Winterbottom is also experimental in style, joining many of the film’s scenes together with titles which flash and flow across the screen, creating a collage effect similar to something viewers are familiar with from music videos, as well as creating a sense of how quickly time flew passed for those living the 24 hour lifestyle. While most of the visual experimentation is highly effective and works well, scenes such as Shaun Ryder witnessing a UFO over Manchester, or Tony seeing a vision of himself as God are not as successful. The tone throughout is predominantly fun and laid back, but these scenes detract from the poignancy that is a near constant undercurrent to the comedy.
In terms of performance there is a lot to admire. Coogan is superb as Tony Wilson, portraying him as self-important and arrogant yet enthusiastic and charismatic; yes he is a total twat, but we like him nonetheless. Coogan’s comic capabilities go without saying but what impresses here are the moments when we see Wilson’s smile fade, his confidence falter. There is particular emotion generated in the scene when Tony abandons his pride and begs Lindsay not to leave him. Sean Harris has a thankless chore on his hands, playing a cultural icon on whom the film’s central message hinges. He carries this off well portraying the moody, socially awkward Ian Curtis off the stage. There is however a slight problem with the performance scenes as it just does not look like he is singing. This would be difficult to help as Ian Curtis had such a unique voice, but perhaps longer shots that disguised his mouth would have been preferable. This is a small complaint however as, even given his limited screen time, there is no denying the impact of seeing his angelic figure rest in a coffin, and this is a credit to his performance. Elsewhere Danny Cunningham is perfect as Shaun Ryder and Andy Serkis is hilarious and disturbing in equal measure as producer Martin Hannett. The supporting cast is also very interesting as it features a wealth of household names, with Rob Brydon, Simon Pegg and Peter Kay all making appearances. By casting the fresh talent of the day and delivering his film in an edgy, avant-garde style Winterbottom seems to wish his film to echo the musical era it portrays, new and exciting talent creating a new and exciting style.

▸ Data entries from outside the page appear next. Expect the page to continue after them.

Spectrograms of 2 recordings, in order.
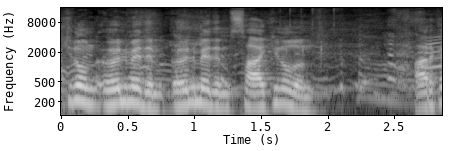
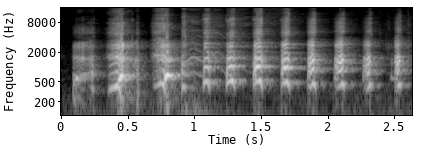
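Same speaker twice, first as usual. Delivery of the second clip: high shrieking laugh; 4 dB louder than usual. Real, not acted. Gamer cracks up.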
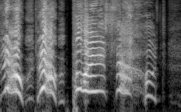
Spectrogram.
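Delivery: very high, loud, voice-cracking shriek. Retelling what a pinned-down man screamed, imitating a cracking scream. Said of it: "he basically screams like it's it's like a like a cracking".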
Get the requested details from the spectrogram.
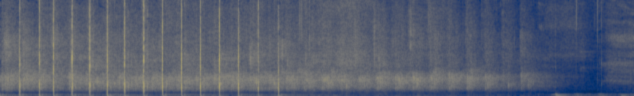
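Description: An audience applauds in a large hall and gradually fades.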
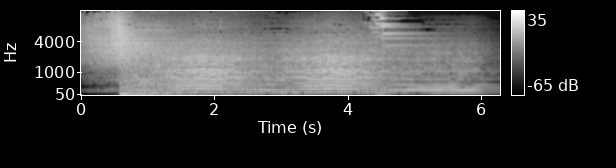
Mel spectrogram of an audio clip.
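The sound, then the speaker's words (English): A heavy triple-decker bus engine roars to life and revs hard, its deep throbbing tone rising and falling as it speeds off, loud, with no one talking. “Teach us what we need to know about the Night Bus.”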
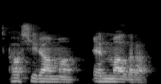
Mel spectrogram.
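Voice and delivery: usual speaking voice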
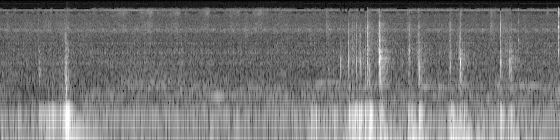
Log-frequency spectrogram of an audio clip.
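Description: Computer keyboard keys pressed for Photoshop shortcuts: one sharp click, a pause, then a quick burst of several close, fairly quiet key taps with no talking.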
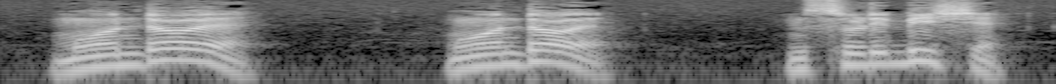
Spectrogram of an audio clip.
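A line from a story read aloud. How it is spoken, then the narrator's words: Crowd shouting. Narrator (Swahili): Wao wakapaza sauti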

In doing so he has been successful, creating a film which does justice to one of British music’s most important eras and stands in its own right as one of the finest films of its time. For all its excess and fun, 24 Hour Party People is a nostalgic reflection on a bygone era, but not one that pines for its return. Factory records is, like Ian Curtis, all the more legendary in death. It will never grow old, and will never change. Its mythology will continue to live on and that is what Winterbottom promotes. As Tony Wilson says, quoting John Ford: “when legend becomes fact; print the legend”.